PROBLEM: Repeat the entries that follow verbatim, without any of their pictures.

EXTRACTED DATA:

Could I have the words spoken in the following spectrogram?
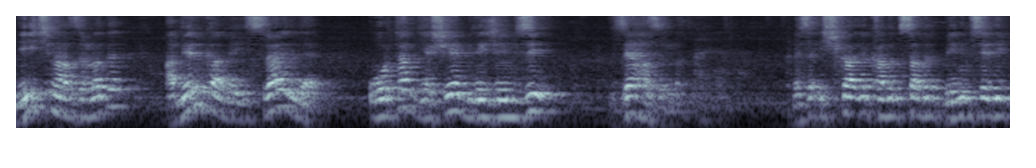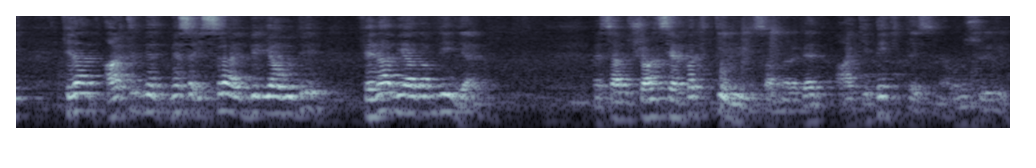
Ne için hazırladı? Amerika ve İsrail'le ortak yaşayabileceğimizi ze hazırladı. Mesela işgali kanıksadık, benimsedik filan artık me- mesela İsrail bir Yahudi fena bir adam değil yani. Mesela şu an sempatik geliyor insanlara. Ben AKP kitlesine onu söyleyeyim.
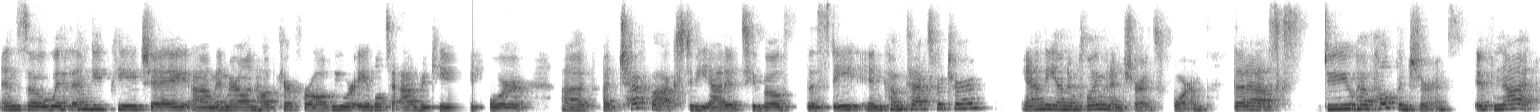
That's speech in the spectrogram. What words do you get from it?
And so with MDPHA um, and Maryland Healthcare for All, we were able to advocate for uh, a checkbox to be added to both the state income tax return and the unemployment insurance form that asks, do you have health insurance? If not,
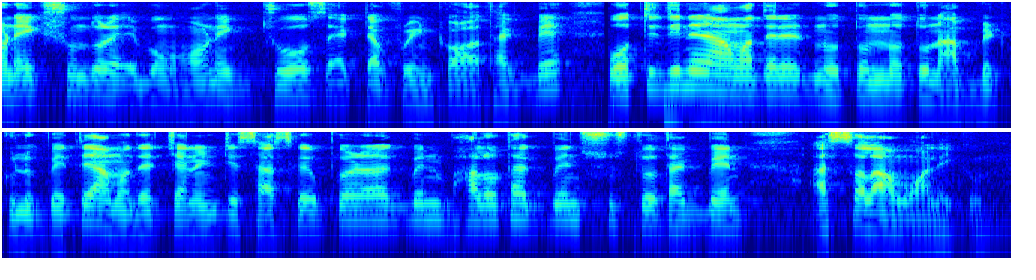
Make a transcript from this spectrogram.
অনেক সুন্দর এবং অনেক জোস একটা প্রিন্ট করা থাকবে। প্রতিদিনের আমাদের নতুন নতুন আপডেটগুলো পেতে আমাদের চ্যানেলটি সাবস্ক্রাইব করে রাখবেন। ভালো থাকবেন, সুস্থ থাকবেন। আসসালামু আলাইকুম।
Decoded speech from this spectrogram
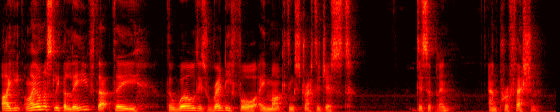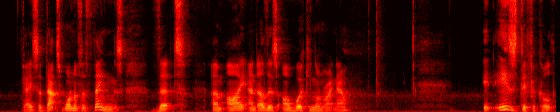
I I honestly believe that the the world is ready for a marketing strategist discipline and profession. Okay, so that's one of the things that um, I and others are working on right now. It is difficult,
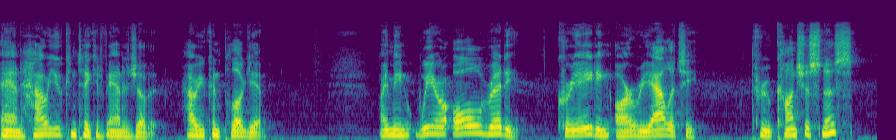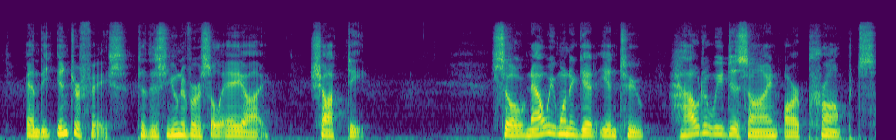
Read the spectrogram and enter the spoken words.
and how you can take advantage of it, how you can plug in. I mean, we are already creating our reality through consciousness and the interface to this universal AI, Shakti. So now we want to get into how do we design our prompts?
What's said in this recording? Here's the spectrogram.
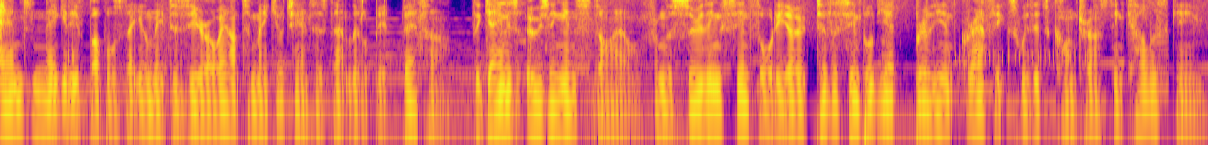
and negative bubbles that you'll need to zero out to make your chances that little bit better. The game is oozing in style, from the soothing synth audio to the simple yet brilliant graphics with its contrasting colour scheme.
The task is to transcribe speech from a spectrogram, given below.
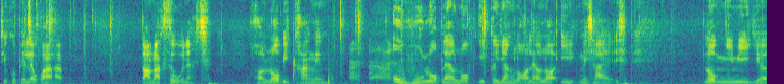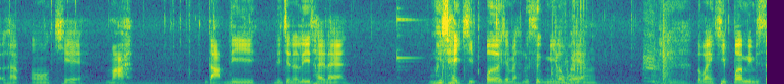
ที่ขุดเพชรเร็วกว่าครับ ตามหลักสูตรนะ ขอลบอีกครั้งหนึ่งโอ้โหลบแล้วลบอีกก็ยังหล่อแล้วหล่ออีกไม่ใช่โลบนี้มีเยอะครับ โอเค มา ดาบดี Legendary Thailand ไม่ใช่คิปเปอร์ใช่ไหมรู้สึกมีระแวง ระแวงคิปเปอร์มีพิเศ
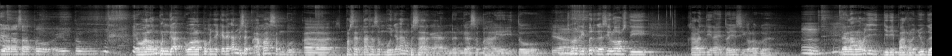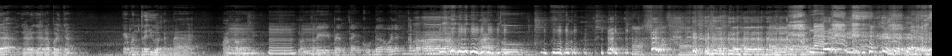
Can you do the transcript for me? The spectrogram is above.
juara satu itu. Ya walaupun nggak walaupun penyakitnya kan bisa apa sembuh eh, persentase sembuhnya kan besar kan dan nggak sebahaya itu. Iya. Cuma ribet gak sih? Lo harus di karantina itu aja sih kalau gue. Dan lama-lama jadi, jadi parno juga gara-gara banyak kayak menteri juga kena parno gak sih. Menteri benteng kuda banyak yang kena. Ah, ratu. Nah, terus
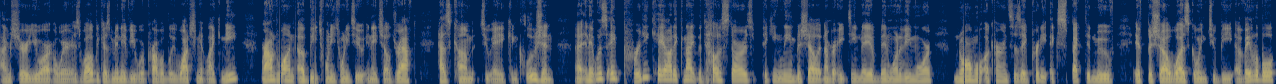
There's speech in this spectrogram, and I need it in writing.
I'm sure you are aware as well, because many of you were probably watching it like me, round one of the 2022 NHL draft has come to a conclusion. Uh, and it was a pretty chaotic night. The Dallas Stars picking Liam Bichsel at number 18 may have been one of the more normal occurrences, a pretty expected move if Bichsel was going to be available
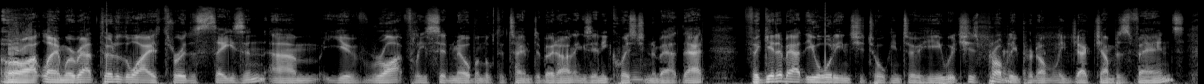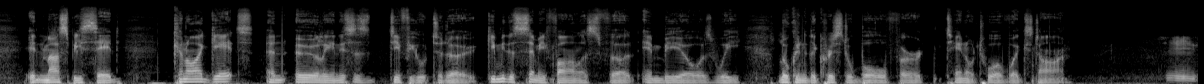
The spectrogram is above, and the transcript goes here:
All right, Liam, we're about third of the way through the season. Um, you've rightfully said Melbourne looked the team to beat. I don't think there's any question mm. about that. Forget about the audience you're talking to here, which is probably predominantly Jack Jumpers fans. It must be said. Can I get an early, and this is difficult to do, give me the semi finalists for NBL as we look into the crystal ball for 10 or 12 weeks' time? Jeez.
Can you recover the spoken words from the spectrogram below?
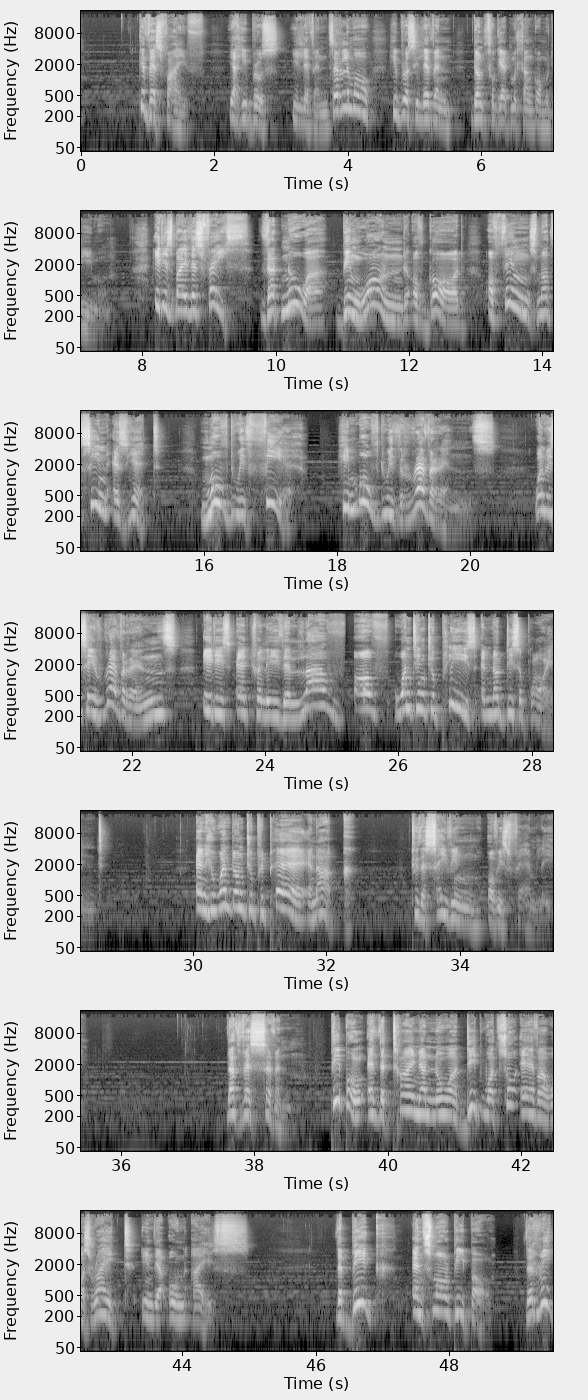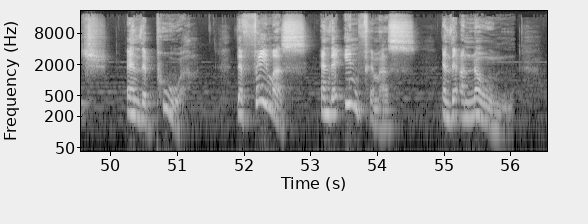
Ke verse 5 ya hebrews 11 tse hebrews 11 don't forget mohlanka wa it is by this faith that noah being warned of god of things not seen as yet moved with fear he moved with reverence when we say reverence it is actually the love of wanting to please and not disappoint. And he went on to prepare an ark to the saving of his family. That's verse 7. People at the time of Noah did whatsoever was right in their own eyes. The big and small people, the rich and the poor, the famous and the infamous and the unknown.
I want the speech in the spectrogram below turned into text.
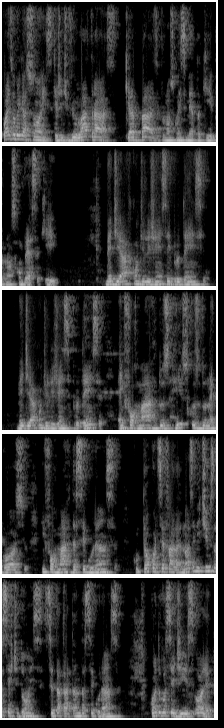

ANSWER SECTION:
Could I have the words spoken in the following spectrogram?
Ne için hazırladı? Amerika ve İsrail'le ortak yaşayabileceğimizi ze hazırladı. Mesela işgali kanıksadık, benimsedik filan artık me- mesela İsrail bir Yahudi fena bir adam değil yani. Mesela şu an sempatik geliyor insanlara. Ben AKP kitlesine onu söyleyeyim.
That's speech in the spectrogram. What words do you get from it?
And so with MDPHA um, and Maryland Healthcare for All, we were able to advocate for uh, a checkbox to be added to both the state income tax return and the unemployment insurance form that asks, do you have health insurance? If not,
Make a transcript from this spectrogram.
অনেক সুন্দর এবং অনেক জোস একটা প্রিন্ট করা থাকবে। প্রতিদিনের আমাদের নতুন নতুন আপডেটগুলো পেতে আমাদের চ্যানেলটি সাবস্ক্রাইব করে রাখবেন। ভালো থাকবেন, সুস্থ থাকবেন। আসসালামু আলাইকুম।
Decoded speech from this spectrogram
I I honestly believe that the the world is ready for a marketing strategist discipline and profession. Okay, so that's one of the things that um, I and others are working on right now. It is difficult,
Read the spectrogram and enter the spoken words.
and how you can take advantage of it, how you can plug in. I mean, we are already creating our reality through consciousness and the interface to this universal AI, Shakti. So now we want to get into how do we design our prompts?
What's said in this recording? Here's the spectrogram.
and negative bubbles that you'll need to zero out to make your chances that little bit better. The game is oozing in style, from the soothing synth audio to the simple yet brilliant graphics with its contrasting colour scheme.
The task is to transcribe speech from a spectrogram, given below.
ที่ขุดเพชรเร็วกว่าครับ ตามหลักสูตรนะ ขอลบอีกครั้งหนึ่งโอ้โหลบแล้วลบอีกก็ยังหล่อแล้วหล่ออีกไม่ใช่โลบนี้มีเยอะครับ โอเค มา ดาบดี Legendary Thailand ไม่ใช่คิปเปอร์ใช่ไหมรู้สึกมีระแวง ระแวงคิปเปอร์มีพิเศ
Can you do the transcript for me? The spectrogram is above.
juara satu itu. Ya walaupun nggak walaupun penyakitnya kan bisa apa sembuh eh, persentase sembuhnya kan besar kan dan nggak sebahaya itu. Iya. Cuma ribet gak sih? Lo harus di karantina itu aja sih kalau gue. Dan lama-lama jadi, jadi parno juga gara-gara banyak kayak menteri juga kena parno gak sih. Menteri benteng kuda banyak yang kena. Ah, ratu. Nah, terus
There's speech in this spectrogram, and I need it in writing.
I'm sure you are aware as well, because many of you were probably watching it like me, round one of the 2022 NHL draft has come to a conclusion. Uh, and it was a pretty chaotic night. The Dallas Stars picking Liam Bichsel at number 18 may have been one of the more normal occurrences, a pretty expected move if Bichsel was going to be available
The spectrogram is above, and the transcript goes here:
All right, Liam, we're about third of the way through the season. Um, you've rightfully said Melbourne looked the team to beat. I don't think there's any question mm. about that. Forget about the audience you're talking to here, which is probably predominantly Jack Jumpers fans. It must be said. Can I get an early, and this is difficult to do, give me the semi finalists for NBL as we look into the crystal ball for 10 or 12 weeks' time? Jeez.
Can you recover the spoken words from the spectrogram below?
Ke verse 5 ya hebrews 11 tse hebrews 11 don't forget mohlanka wa it is by this faith that noah being warned of god of things not seen as yet moved with fear he moved with reverence when we say reverence it is actually the love of wanting to please and not disappoint. And he went on to prepare an ark to the saving of his family. That's verse 7. People at the time of Noah did whatsoever was right in their own eyes. The big and small people, the rich and the poor, the famous and the infamous and the unknown.
I want the speech in the spectrogram below turned into text.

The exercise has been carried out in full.